FilmSpace is at the 73rd Edinburgh Film Festival. Film critic Calum Cooper begins the line-up of reviews with his thoughts on this year’s opening film Boyz in the Wood.
It’s a joy and a privilege to be back in Edinburgh for another EIFF, celebrating not only the best of contemporary Scottish cinema, but the diversity and uniqueness of international cinema too. Over the course of the next couple of weeks we’ll be bringing you reviews for several new films being screened. If the opening movie is anything to go by, it’s going to be a great festival.
Boyz in the Wood – ★★★★☆
Boyz in the Wood has a lot more going for it than its synopsis would initially suggest. Joining the likes of last year’s Calibre as another eerie tale set in the Highlands, the film is a sharp, observant satire of the generation gap. Serving as a vehicle for this satire is its lively central plot, which can only be described as the Duke of Edinburgh hike from hell.
Duncan, Dean, and aspiring rapper DJ Beatroot (Lewis Gribbin, Rian Gordon, and Viraj Juneja respectively) are all close friends forced to partake in a D of E hike with the home-schooled Ian (Samuel Bottomley). However, mutual dislike between the boys soon becomes the least of their problems. Before long, they find themselves in trouble. They start off mundane, with a torn map and smuggled drugs. But then they start being pursued by a masked elderly man (Eddie Izzard) wielding a rifle, with an aim to purge the Highlands of teenagers and youthful delinquency. It’s a mental premise in which the four boys have to outwit their would be assassin through increasingly insane, but menacingly riotous means.

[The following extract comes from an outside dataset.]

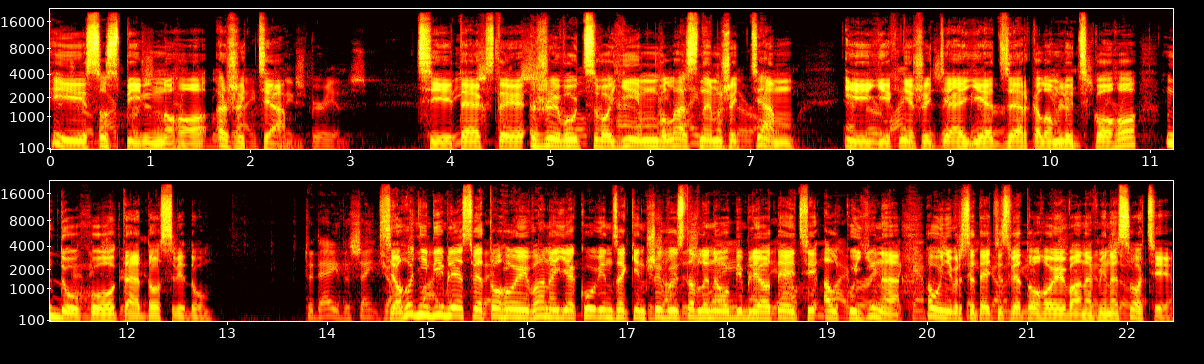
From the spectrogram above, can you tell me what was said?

Humour and well-paced thrills are the film’s selling points, yet it is not what makes it so enjoyable. The film is in truth a very clever analogy on the generational gap, and the steps that can be made to ensure mutual respect. The older generation of which the gun wielding Eddie Izzard represents are no doubt the villains in this tale, but the film is not mocking the group broadly. Specifically it is calling out the selfish and the entitled within the older generation – the elders who condescendingly tell younger generations how “good” they have it, while simultaneously reaping the benefits of the world their parents created, refusing to bow for anybody who comes after. The ones who cannot see the bigger picture beyond their narrow-minded, and often prejudiced, views of the world, ensuring nothing gainful is left for anyone but them. It’s the mentality that has left us with a crippling cost of living, nationwide lack of ambition, and potential catastrophe in terms of climate change, something that many arrogantly refuse to take responsibility for.
Yet the film also ensures that things can get better with the basic concept of acceptance. The masked man wants to kill the boys because of their hooliganism, something that is youthful, but not permanent. The film argues that if the youth are embraced, flaws and all, then the cycle of resentment will eventually stop. The sooner older generations welcome younger generations and their ideas with open arms, the more the world will strive. Once that respect and openness is given by the elders, the young will return it back by tenfold, something encapsulated brilliantly in the film’s last ten minutes.
Disturbing and screwed up, yet also darkly funny, and more heartfelt than you’d expect, the movie soars whether taken at face value or viewed as an intelligent piece of commentary.
With that said though, even if you examine the film at the surface, it still works thanks to its diversely fun characters and cracking setup. The actors all have wicked chemistry together, riffing off each other with rapid wit and a comfortable sense of selves. They embody the ambitions or lack of motivation within their characters unapologetically, creating banter and laughs, but also a powerful sense of solidarity amongst the group. Whether they start as friends or foes, they’re now in this together and the results delight, humour and terrify.
Ninian Doff’s contributions cannot be ignored either. Making his feature writer-director debut with this film, his job is one of delicate balance, for the film has so much going for it. On top of its furiously abrasive social commentary are juvenile antics of humour between the four boys, the Pagan horrors of their pursuer, the strange goings on of the local community (including an amusing James Cosmo cameo), and a side-plot involving Kate Dickie and Kevin Guthrie as clueless police officers that’s so funny it threatens to steal the whole film.
Thankfully, Doff’s filmmaking allows exploration of the story’s comedic and horror tones intensely. The vast openness and constant sense of exposure within the Highlands heightens the sense of fear drastically, stunningly captured through the cinematography. Meanwhile, the sharpness and tightly written nature of his screenplay ensures that the laughs and the thrills keep on coming. It’s completely unpredictable too, as the character personalities either clash or meld erratically into a smelting pot of atmosphere, laughs, and complete anarchy. No matter how bizarre or ludicrous the film gets, our engagement is securely won, with plenty of charm to spare alongside all its other merits.
Boyz in the Wood is an incredibly strong opening for this year’s Edinburgh Film Festival. I had an asbolute blast with it. Disturbing and screwed up, yet also darkly funny, and more heartfelt than you’d expect, the movie soars whether taken at face value or viewed as an intelligent piece of commentary. With so much style and substance to distinguish it amongst Scottish cinema, this is a cult film in the making.